* Data to use:
____________________

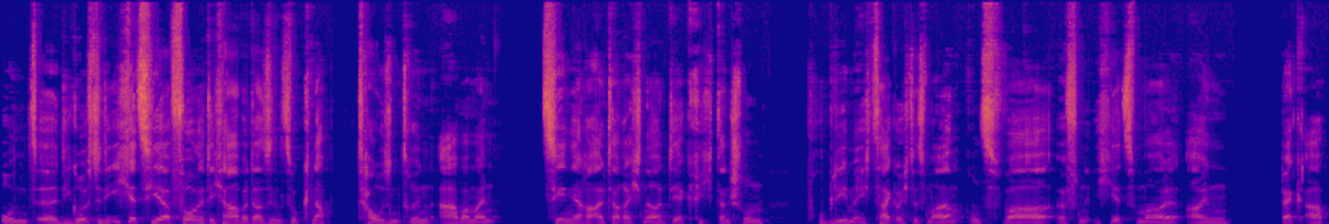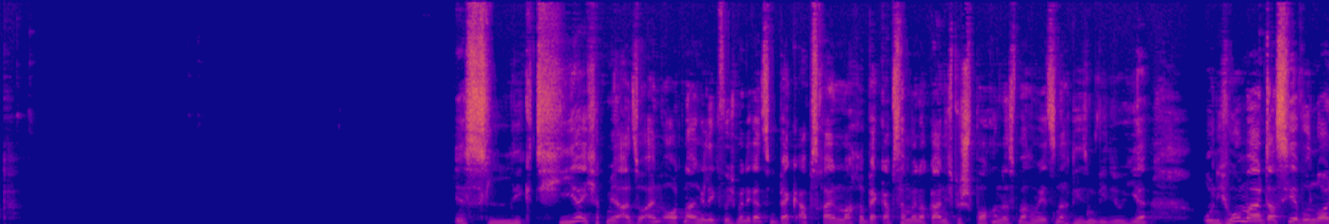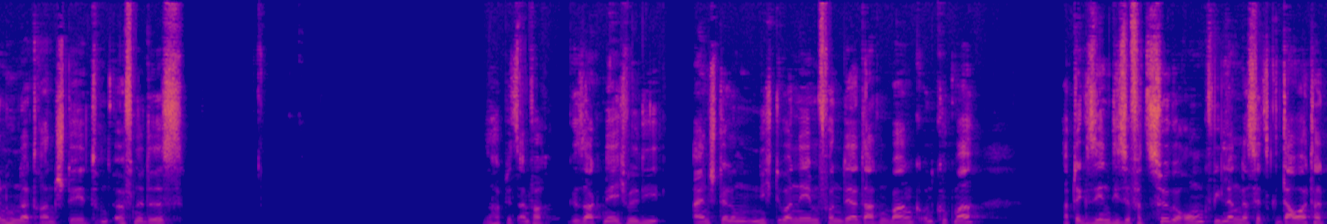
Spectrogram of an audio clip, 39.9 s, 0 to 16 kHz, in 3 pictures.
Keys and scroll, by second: 18.0 super+Up.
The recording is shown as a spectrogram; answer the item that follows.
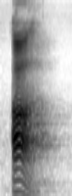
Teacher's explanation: kita lebih yakin lagi suara itu benar-benar keluarnya tidak dari haisun tidak dari rongga hidung tidak ada suara atau nafas yang keluarnya dari hidung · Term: huruf alif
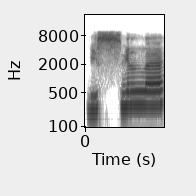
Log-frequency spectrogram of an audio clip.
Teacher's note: Sinnya mengalir dengan sempurna suara dan nafas.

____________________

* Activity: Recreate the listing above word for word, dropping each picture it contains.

* The answer:
Spectrogram of an audio clip, 39.9 s, 0 to 16 kHz, in 3 pictures.
Keys and scroll, by second: 18.0 super+Up.
The recording is shown as a spectrogram; answer the item that follows.
Teacher's explanation: kita lebih yakin lagi suara itu benar-benar keluarnya tidak dari haisun tidak dari rongga hidung tidak ada suara atau nafas yang keluarnya dari hidung · Term: huruf alif
Log-frequency spectrogram of an audio clip.
Teacher's note: Sinnya mengalir dengan sempurna suara dan nafas.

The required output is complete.